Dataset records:
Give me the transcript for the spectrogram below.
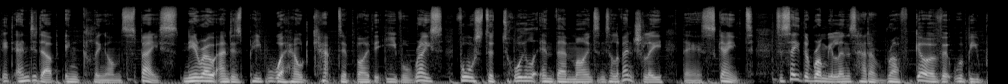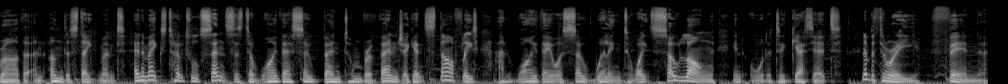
it ended up in Klingon space. Nero and his people were held captive by the evil race, forced to toil in their mines until eventually they escaped. To say the Romulans had a rough go of it would be rather an understatement, and it makes total sense as to why they're so bent on revenge against Starfleet and why they were so willing to wait so long in order to get it. Number 3. Finn,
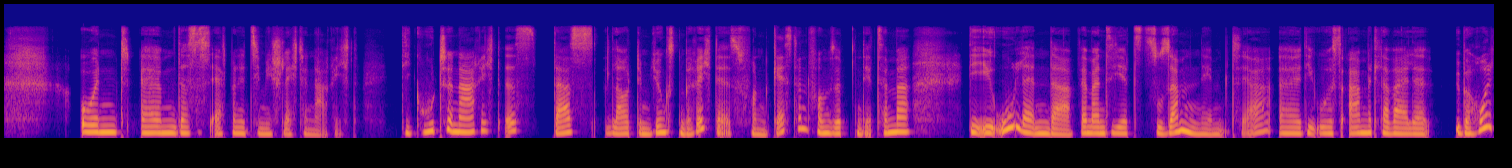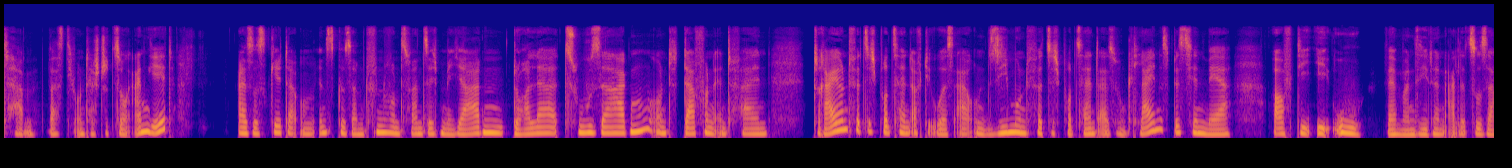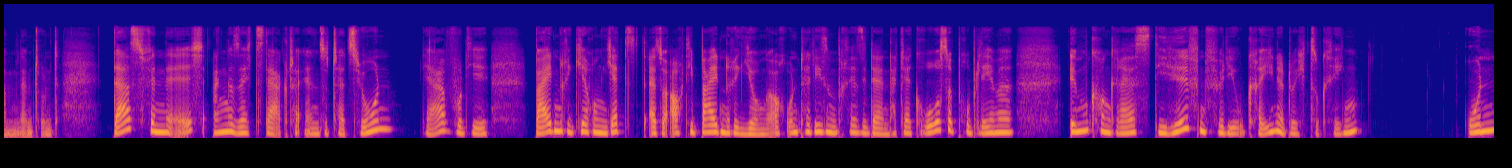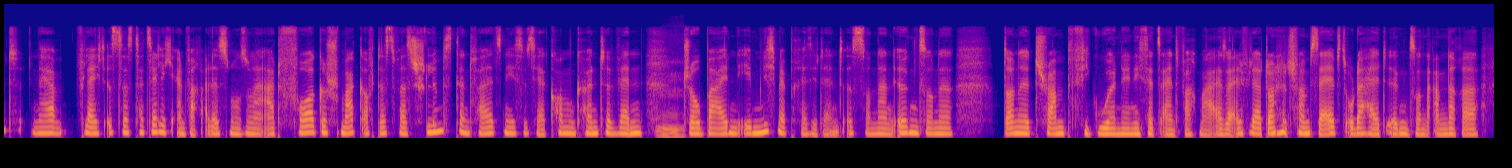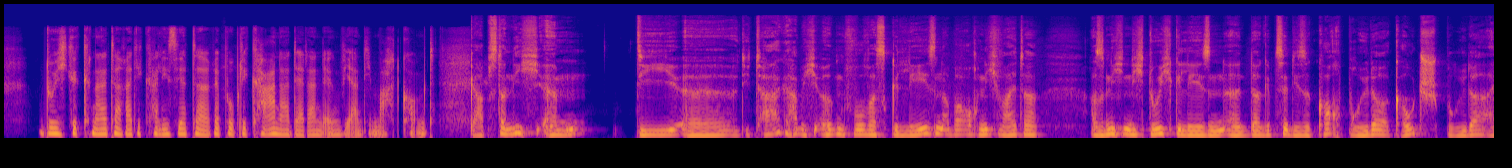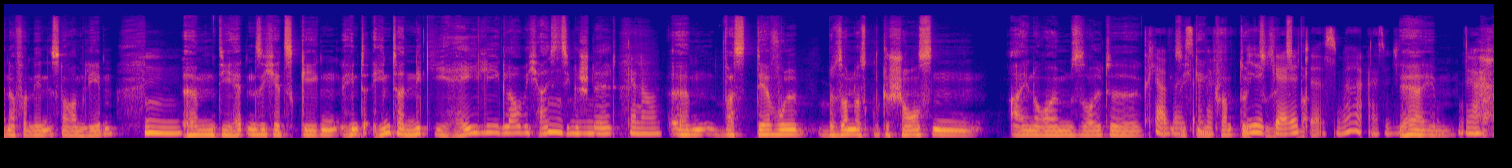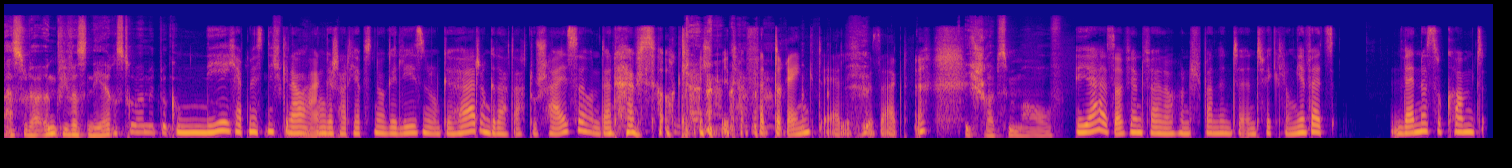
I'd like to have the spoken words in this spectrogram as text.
Und ähm, das ist erstmal eine ziemlich schlechte Nachricht. Die gute Nachricht ist, dass laut dem jüngsten Bericht, der ist von gestern, vom 7. Dezember, die EU-Länder, wenn man sie jetzt zusammennimmt, ja, äh, die USA mittlerweile überholt haben, was die Unterstützung angeht. Also es geht da um insgesamt 25 Milliarden Dollar Zusagen und davon entfallen 43 Prozent auf die USA und 47 Prozent, also ein kleines bisschen mehr, auf die EU, wenn man sie dann alle zusammennimmt. Und das finde ich angesichts der aktuellen Situation ja, wo die beiden Regierungen jetzt, also auch die beiden Regierungen, auch unter diesem Präsident, hat ja große Probleme im Kongress, die Hilfen für die Ukraine durchzukriegen. Und, naja, vielleicht ist das tatsächlich einfach alles nur so eine Art Vorgeschmack auf das, was schlimmstenfalls nächstes Jahr kommen könnte, wenn mhm. Joe Biden eben nicht mehr Präsident ist, sondern irgend so eine Donald Trump-Figur, nenne ich es jetzt einfach mal. Also entweder Donald Trump selbst oder halt irgend so ein anderer durchgeknallter, radikalisierter Republikaner, der dann irgendwie an die Macht kommt. Gab es da nicht ähm, die, äh, die Tage, habe ich irgendwo was gelesen, aber auch nicht weiter, also nicht, nicht durchgelesen. Äh, da es ja diese Kochbrüder, Coachbrüder, einer von denen ist noch am Leben. Mhm. Ähm, die hätten sich jetzt gegen hinter, hinter Nikki Haley, glaube ich, heißt mhm, sie gestellt. Genau. Ähm, was der wohl besonders gute Chancen einräumen sollte, Klar, sich es gegen Trump durchzusetzen. Geld ist. Ne? Also die, Ja, eben. Ja. Hast du da irgendwie was Näheres drüber mitbekommen? Nee, ich habe mir es nicht genauer angeschaut. Ich habe es nur gelesen und gehört und gedacht, ach du Scheiße. Und dann habe ich es auch gleich wieder verdrängt, ehrlich gesagt. Ich schreib's mir mal auf. Ja, ist auf jeden Fall noch eine spannende Entwicklung. Jedenfalls, wenn es so kommt,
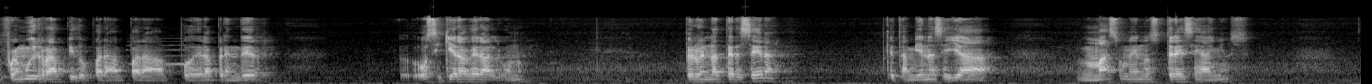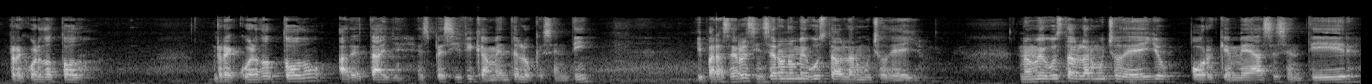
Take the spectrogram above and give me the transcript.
fue muy rápido para, para poder aprender o siquiera ver algo, ¿no? Pero en la tercera, que también hace ya más o menos 13 años, recuerdo todo. Recuerdo todo a detalle, específicamente lo que sentí. Y para serle sincero, no me gusta hablar mucho de ello. No me gusta hablar mucho de ello porque me hace sentir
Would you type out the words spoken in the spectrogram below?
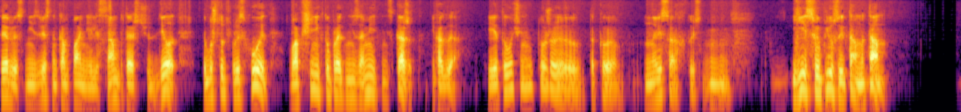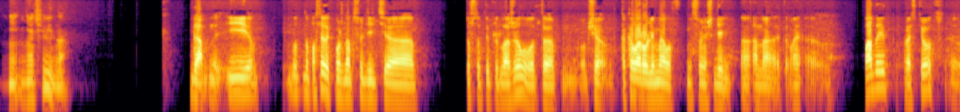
сервис неизвестной компании или сам пытаешься что-то делать, с тобой что-то происходит, вообще никто про это не заметит, не скажет никогда. И это очень тоже такое на весах. То есть есть свои плюсы и там, и там. Не, не очевидно. Да, и вот напоследок можно обсудить э, то, что ты предложил. Вот э, вообще, какова роль имейлов на сегодняшний день? Э, она это, э, падает, растет, э,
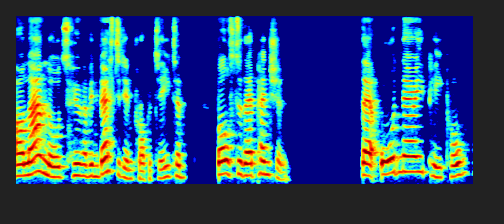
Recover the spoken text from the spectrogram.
are landlords who have invested in property to bolster their pension. They're ordinary people.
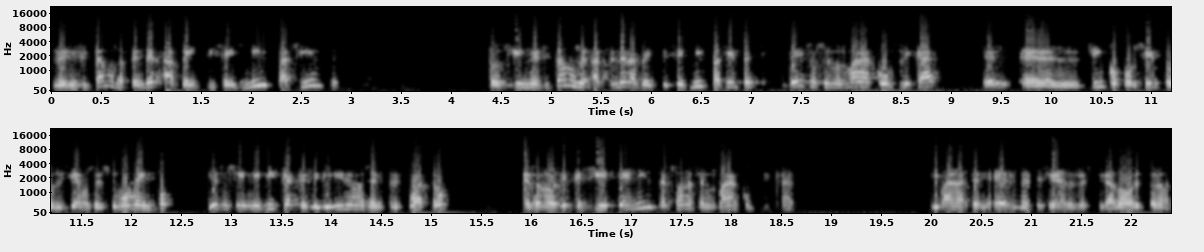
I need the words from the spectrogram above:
Necesitamos atender a 26 mil pacientes. Entonces, si necesitamos atender a 26 mil pacientes, de eso se nos van a complicar el, el 5%, decíamos en su momento, y eso significa que si dividimos entre cuatro, eso nos va decir que 7 mil personas se nos van a complicar y van a tener necesidades de respiradores. Pero,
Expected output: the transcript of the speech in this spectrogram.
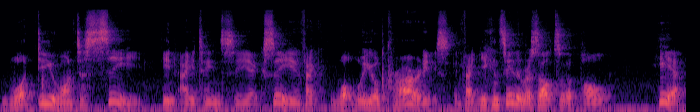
What do you want to see in 18CXE? In fact, what were your priorities? In fact, you can see the results of the poll here.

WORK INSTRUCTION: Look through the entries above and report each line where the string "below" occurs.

THE COMPLETED TASK:
Give me the transcript for the spectrogram below.
Would you type out the words spoken in the spectrogram below?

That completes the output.